In the entries below, locate the line with "Could I get", then give again that line and all lines after it, exactly, with pictures omitted.

(Source material Opens)

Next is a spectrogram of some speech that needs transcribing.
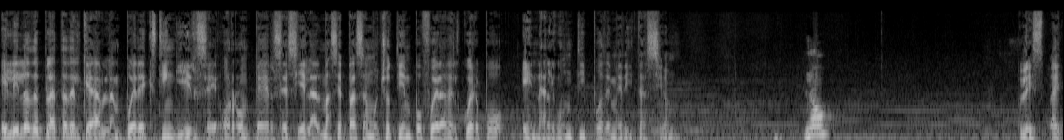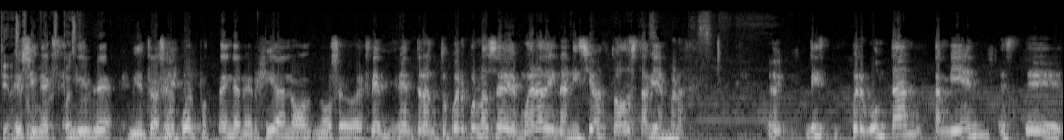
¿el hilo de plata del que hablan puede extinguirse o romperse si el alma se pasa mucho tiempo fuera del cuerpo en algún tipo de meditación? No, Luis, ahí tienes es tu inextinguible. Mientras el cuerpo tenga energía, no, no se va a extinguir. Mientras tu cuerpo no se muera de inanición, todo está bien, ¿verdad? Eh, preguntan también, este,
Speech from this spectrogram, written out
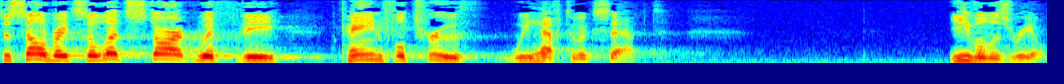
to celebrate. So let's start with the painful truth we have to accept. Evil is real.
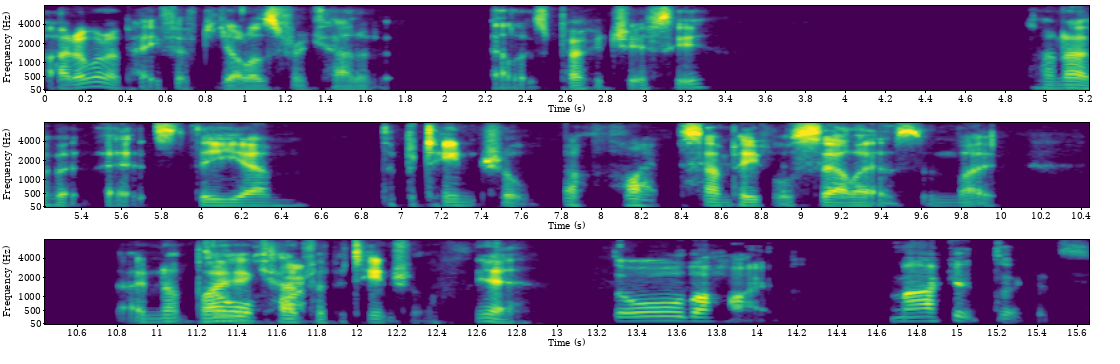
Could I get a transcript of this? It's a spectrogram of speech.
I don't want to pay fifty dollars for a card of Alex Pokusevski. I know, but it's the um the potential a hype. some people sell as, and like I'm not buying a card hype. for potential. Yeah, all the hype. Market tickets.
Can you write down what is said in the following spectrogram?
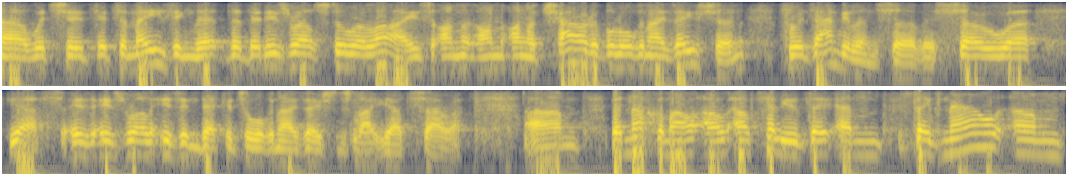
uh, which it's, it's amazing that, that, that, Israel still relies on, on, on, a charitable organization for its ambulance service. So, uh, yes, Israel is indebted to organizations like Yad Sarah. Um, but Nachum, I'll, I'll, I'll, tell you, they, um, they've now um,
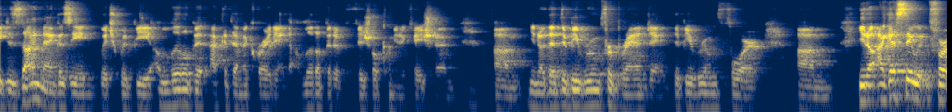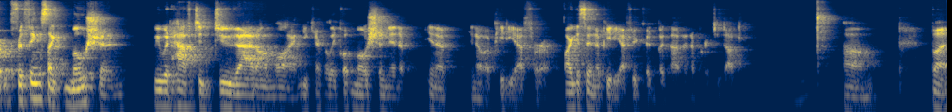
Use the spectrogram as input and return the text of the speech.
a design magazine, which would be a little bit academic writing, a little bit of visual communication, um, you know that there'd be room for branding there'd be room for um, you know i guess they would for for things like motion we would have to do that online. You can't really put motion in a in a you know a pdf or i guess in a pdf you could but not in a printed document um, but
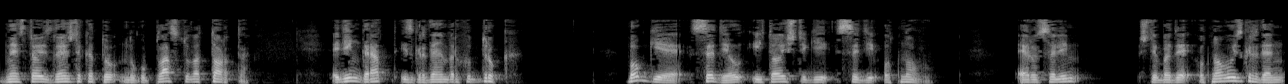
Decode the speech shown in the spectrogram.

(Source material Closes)

* **Exercise response**
Could I get a transcript of this? It's a spectrogram of speech.
I don't want to pay fifty dollars for a card of Alex Pokusevski. I know, but it's the um the potential a hype. some people sell as, and like I'm not buying a card hype. for potential. Yeah, all the hype. Market tickets.
Can you write down what is said in the following spectrogram?
uh, which it's, it's amazing that, that, that, Israel still relies on, on, on, a charitable organization for its ambulance service. So, uh, yes, Israel is indebted to organizations like Yad Sarah. Um, but Nachum, I'll, I'll, I'll, tell you, they, um, they've now um,
Use the spectrogram as input and return the text of the speech.
a design magazine, which would be a little bit academic writing, a little bit of visual communication, um, you know that there'd be room for branding there'd be room for um, you know i guess they would for for things like motion we would have to do that online. You can't really put motion in a in a you know a pdf or i guess in a pdf you could but not in a printed document um, but
Decode the speech shown in the spectrogram.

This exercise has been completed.